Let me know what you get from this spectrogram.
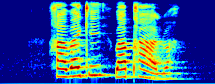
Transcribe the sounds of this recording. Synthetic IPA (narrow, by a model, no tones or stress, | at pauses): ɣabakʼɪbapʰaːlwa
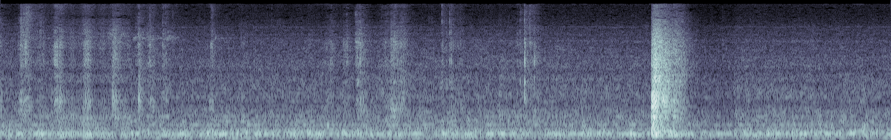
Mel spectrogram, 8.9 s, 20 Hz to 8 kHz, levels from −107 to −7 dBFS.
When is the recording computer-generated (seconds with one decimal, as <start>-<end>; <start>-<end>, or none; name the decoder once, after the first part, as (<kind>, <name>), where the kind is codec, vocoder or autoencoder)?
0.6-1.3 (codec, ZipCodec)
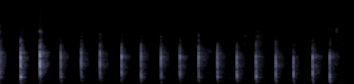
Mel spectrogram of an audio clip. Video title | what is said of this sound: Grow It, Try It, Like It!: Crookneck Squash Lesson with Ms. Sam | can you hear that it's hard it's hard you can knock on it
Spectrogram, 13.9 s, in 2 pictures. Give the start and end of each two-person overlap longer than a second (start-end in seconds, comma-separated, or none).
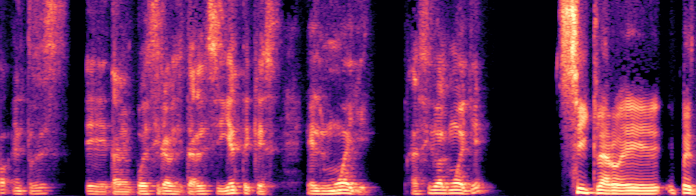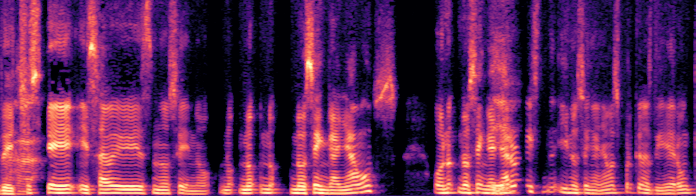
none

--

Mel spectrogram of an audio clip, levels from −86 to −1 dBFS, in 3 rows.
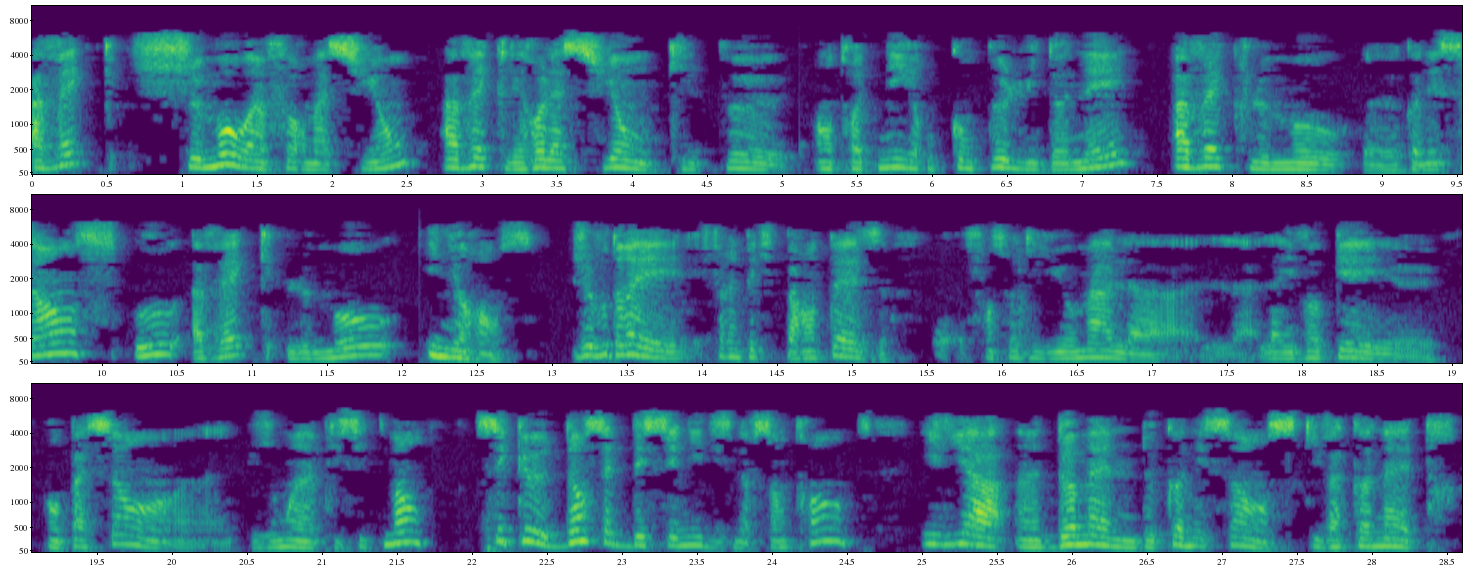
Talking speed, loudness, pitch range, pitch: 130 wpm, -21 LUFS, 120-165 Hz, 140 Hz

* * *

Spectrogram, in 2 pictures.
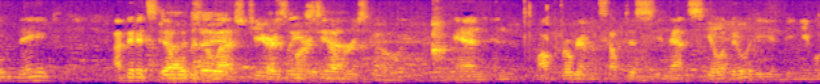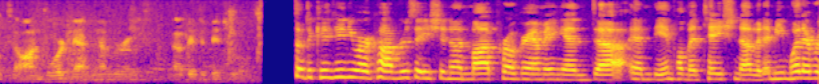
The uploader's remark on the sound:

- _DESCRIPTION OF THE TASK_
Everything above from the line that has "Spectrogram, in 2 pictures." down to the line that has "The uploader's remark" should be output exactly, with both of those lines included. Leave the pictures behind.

- _RESULT FOR THIS EXERCISE_
Spectrogram, in 2 pictures.
The uploader's remark on the sound:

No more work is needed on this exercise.